New £250,000 police fund aims to help women feel safer at night
A new funding programme of almost £250,000 has been announced by Northumbria Police in a bid to help women feel safer at night.
Northumbria’s Police and Crime Commissioner Kim McGuinness has vowed to prioritise women’s safety as nearly £250,000 is being channelled into more late night policing and a range of measures to address the night time fears of females across the region.
Home Secretary Priti Patel has announced the successful bids across England and Wales for projects from the Safety of Women at Night Fund, with police and local authorities in the North East region receiving a total of £678,173.68.
The Fund was launched in July with up to £5million made available for projects and initiatives to improve the safety of women in public spaces at night.
Northumbria officers say more dedicated late night patrols will be happening in the area as part of Operation Cloak as the project teams up with specialist support services which will be available to victims at the ‘earliest possible opportunity’.
The funding will help build on existing initiatives designed to keep vulnerable people safe and prevention projects such as street pastors and street angels are also to be developed.
There are also plans underway to work with offenders and potential offenders to change behaviours.
Northumbria Police say the need to make women feel safer at night has also been echoed locally in the responses to the Commissioner’s Safer Streets survey.
Key findings of the survey revealed that half the sexual harassment that happens in the region happen in bars and pubs and ‘not in a public place’.
The survey also found 42 per cent of respondents felt ‘unsafe or very unsafe at night’, compared to 11 per cent during the day.
Kim McGuinness said: “What kind of society do we live in where women are scared to walk home at night or worry about their drink getting spiked?
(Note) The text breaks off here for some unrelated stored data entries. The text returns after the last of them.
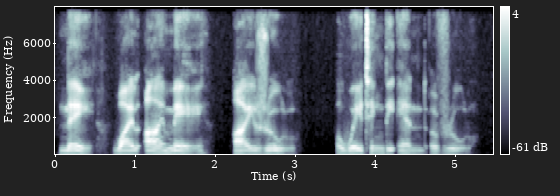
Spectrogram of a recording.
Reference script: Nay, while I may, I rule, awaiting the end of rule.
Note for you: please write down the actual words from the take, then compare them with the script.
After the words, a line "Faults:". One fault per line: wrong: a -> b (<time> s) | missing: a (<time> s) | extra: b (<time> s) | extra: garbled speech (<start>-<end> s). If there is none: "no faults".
Nay, while I may, I rule, awaiting the end of rule.
Faults:
no faults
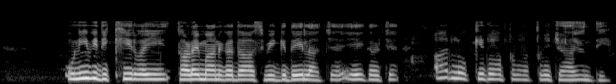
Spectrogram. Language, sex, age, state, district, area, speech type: Dogri, female, 18-30, Jammu and Kashmir, Udhampur, rural, spontaneous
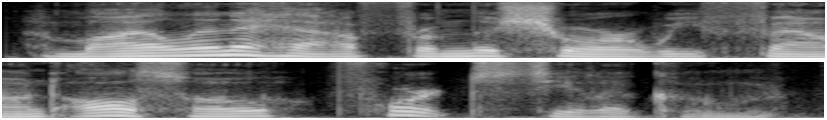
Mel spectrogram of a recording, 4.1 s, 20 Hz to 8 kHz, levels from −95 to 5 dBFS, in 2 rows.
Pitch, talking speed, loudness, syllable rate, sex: 135 Hz, 190 wpm, -17 LUFS, 4.4 syllables/s, male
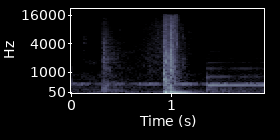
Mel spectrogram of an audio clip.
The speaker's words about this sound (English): As this happens, you hear a twanging thud.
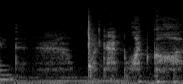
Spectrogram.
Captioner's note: whispered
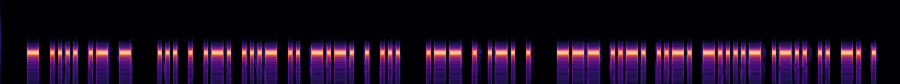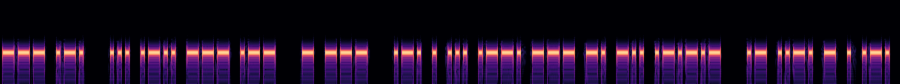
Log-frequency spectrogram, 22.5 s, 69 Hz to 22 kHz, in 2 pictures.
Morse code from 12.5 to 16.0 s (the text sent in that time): SLOW TO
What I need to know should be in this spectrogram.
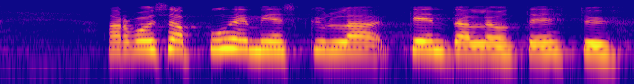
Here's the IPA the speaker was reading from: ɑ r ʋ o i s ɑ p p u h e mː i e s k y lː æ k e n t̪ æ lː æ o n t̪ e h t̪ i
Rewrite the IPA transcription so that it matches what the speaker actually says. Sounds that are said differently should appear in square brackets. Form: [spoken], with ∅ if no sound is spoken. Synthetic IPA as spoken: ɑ r ʋ o i s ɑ p p u h e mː i e s k y lː æ k e n t̪ æ lː [e] o n t̪ e h t̪ [y]

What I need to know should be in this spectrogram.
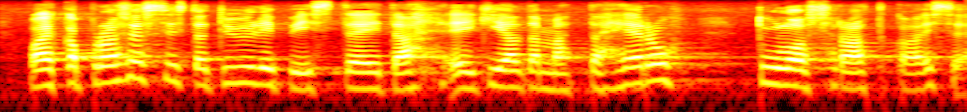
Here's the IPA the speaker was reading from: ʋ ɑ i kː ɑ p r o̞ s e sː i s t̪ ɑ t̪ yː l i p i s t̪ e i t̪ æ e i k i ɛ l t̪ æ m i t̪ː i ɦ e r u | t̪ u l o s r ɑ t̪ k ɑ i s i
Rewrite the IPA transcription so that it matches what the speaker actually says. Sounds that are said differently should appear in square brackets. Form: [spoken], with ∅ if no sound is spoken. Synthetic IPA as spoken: ʋ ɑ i kː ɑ p r o̞ s e sː i s t̪ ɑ t̪ yː l i p i s t̪ e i t̪ æ e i k i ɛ l t̪ æ m [æ] t̪ː [æ] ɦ e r u | t̪ u l o s r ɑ t̪ k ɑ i s [e]

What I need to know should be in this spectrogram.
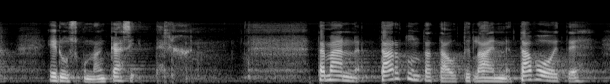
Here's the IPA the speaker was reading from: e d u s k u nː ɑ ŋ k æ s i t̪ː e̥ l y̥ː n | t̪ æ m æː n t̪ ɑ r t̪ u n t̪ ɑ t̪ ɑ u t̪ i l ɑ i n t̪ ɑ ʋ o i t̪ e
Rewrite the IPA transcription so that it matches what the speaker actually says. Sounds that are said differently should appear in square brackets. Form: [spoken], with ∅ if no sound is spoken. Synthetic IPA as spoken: e d u s k u nː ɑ ŋ k æ s i t̪ː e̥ l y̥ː n | t̪ æ m [æ] n t̪ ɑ r t̪ u n t̪ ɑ t̪ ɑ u t̪ i l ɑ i n t̪ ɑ ʋ o i t̪ e

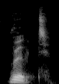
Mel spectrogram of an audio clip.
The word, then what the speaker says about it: route: Route, route. I pronounce this one route.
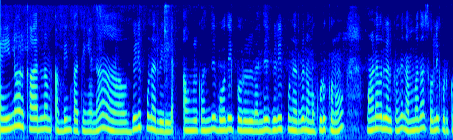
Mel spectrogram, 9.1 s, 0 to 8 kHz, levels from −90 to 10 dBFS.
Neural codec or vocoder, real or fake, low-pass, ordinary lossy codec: none; real; 7.2 kHz; Opus, 32 kbps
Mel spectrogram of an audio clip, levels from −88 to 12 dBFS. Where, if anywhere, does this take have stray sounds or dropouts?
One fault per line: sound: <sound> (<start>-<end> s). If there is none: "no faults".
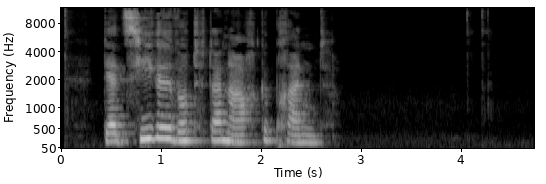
no faults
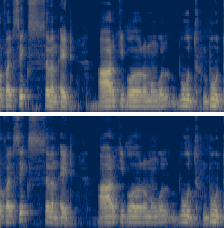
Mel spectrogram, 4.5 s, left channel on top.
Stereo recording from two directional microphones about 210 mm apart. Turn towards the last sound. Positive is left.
turn(degrees=35)  # may be behind; listen again after turning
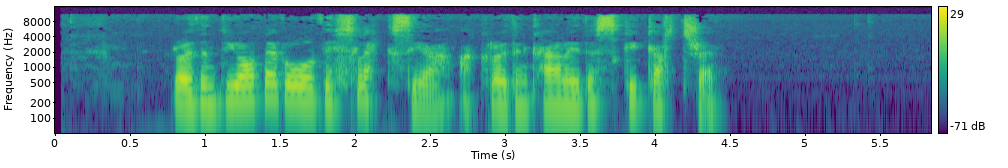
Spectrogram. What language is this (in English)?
Welsh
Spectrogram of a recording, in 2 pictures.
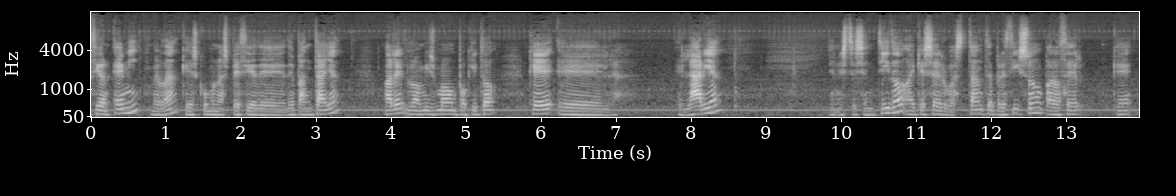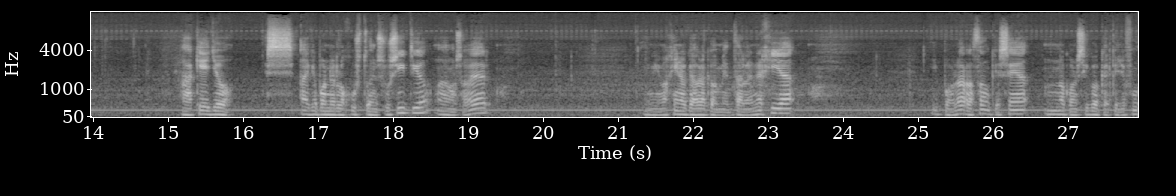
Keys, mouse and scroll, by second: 0.7 click, 4.2 click, 6.4 middle click, 8.6 middle click, 10.8 middle click, 11.8 middle click, 13.0 click, 16.3 click, 17.3 click, 18.9 middle click, 20.7 click, 22.2 click, 26.9 middle click.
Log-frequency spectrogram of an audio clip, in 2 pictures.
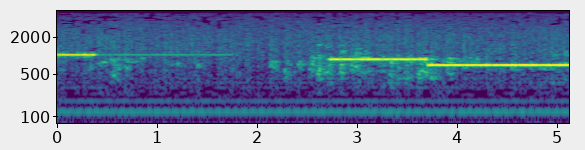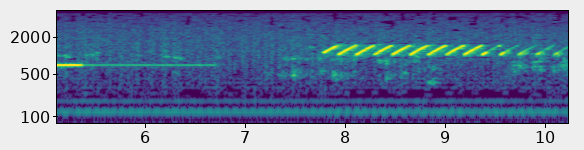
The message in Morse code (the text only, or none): none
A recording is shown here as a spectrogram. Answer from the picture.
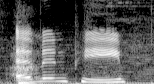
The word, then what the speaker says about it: M&P: Some people think that's pronounced Manned P. M&P.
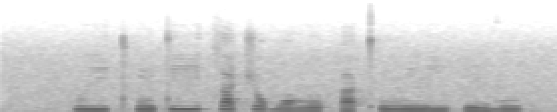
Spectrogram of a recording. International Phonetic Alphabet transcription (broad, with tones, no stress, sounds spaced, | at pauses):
kʷ iː˨ tʰ ũ˨ t iː˦ t͡s a˦ t͡ʃ ɔ˦ b ɔ˨ ɣ o˨ h a˨ kʼ uː˦˨ ŋ iː˨ p ĩ˨˦ ɡ u˦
Things have to change and if anyone says otherwise they are part of the problem.
“I know ours is, thankfully, one of the safest regions but when we carried out The Safer Streets survey earlier this year it really hit home – we clearly don’t feel safe enough. And so, I am setting out plans to do something about it. This is women’s day-to-day lives – women must feel safer.
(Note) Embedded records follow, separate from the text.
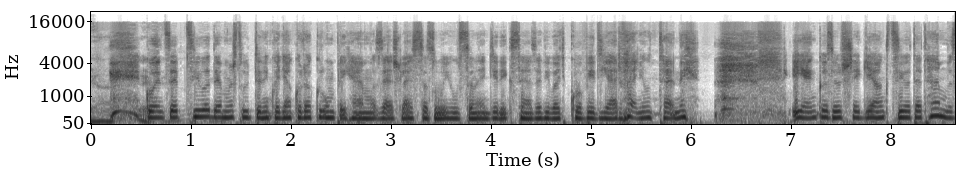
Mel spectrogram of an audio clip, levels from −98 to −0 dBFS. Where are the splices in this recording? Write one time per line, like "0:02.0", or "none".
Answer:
none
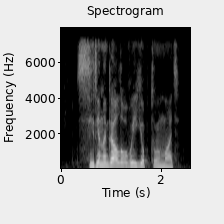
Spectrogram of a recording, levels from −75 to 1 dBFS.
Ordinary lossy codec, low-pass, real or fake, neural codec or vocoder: none; 7.2 kHz; fake; codec, 16 kHz, 4 kbps, X-Codec, WavLM features, trained on Multilingual LibriSpeech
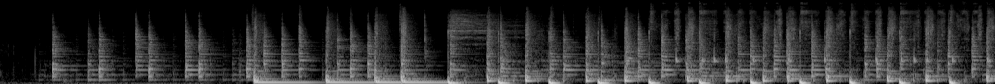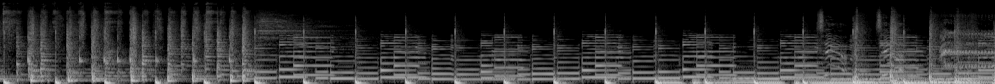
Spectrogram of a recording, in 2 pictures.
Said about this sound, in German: ah, lassen wir das Musikli.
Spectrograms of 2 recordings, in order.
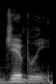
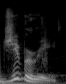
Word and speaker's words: Ghibli: pronunciation I use is Ghibli and the pronunciation I heard from the clips is more like gibbery these are the Japanese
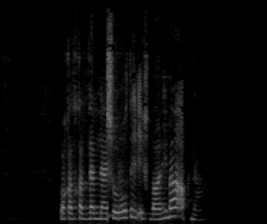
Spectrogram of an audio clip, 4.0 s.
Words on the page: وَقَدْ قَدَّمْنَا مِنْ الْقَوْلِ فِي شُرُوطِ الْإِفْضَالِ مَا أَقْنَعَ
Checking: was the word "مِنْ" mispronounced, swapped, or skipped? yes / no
yes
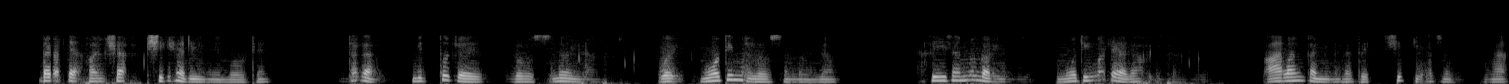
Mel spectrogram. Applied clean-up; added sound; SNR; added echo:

“More police at night, more training of businesses in the night time economy, more education and interventions - we’re joining it all up so women in Northumbria will feel safer and women will be safer.”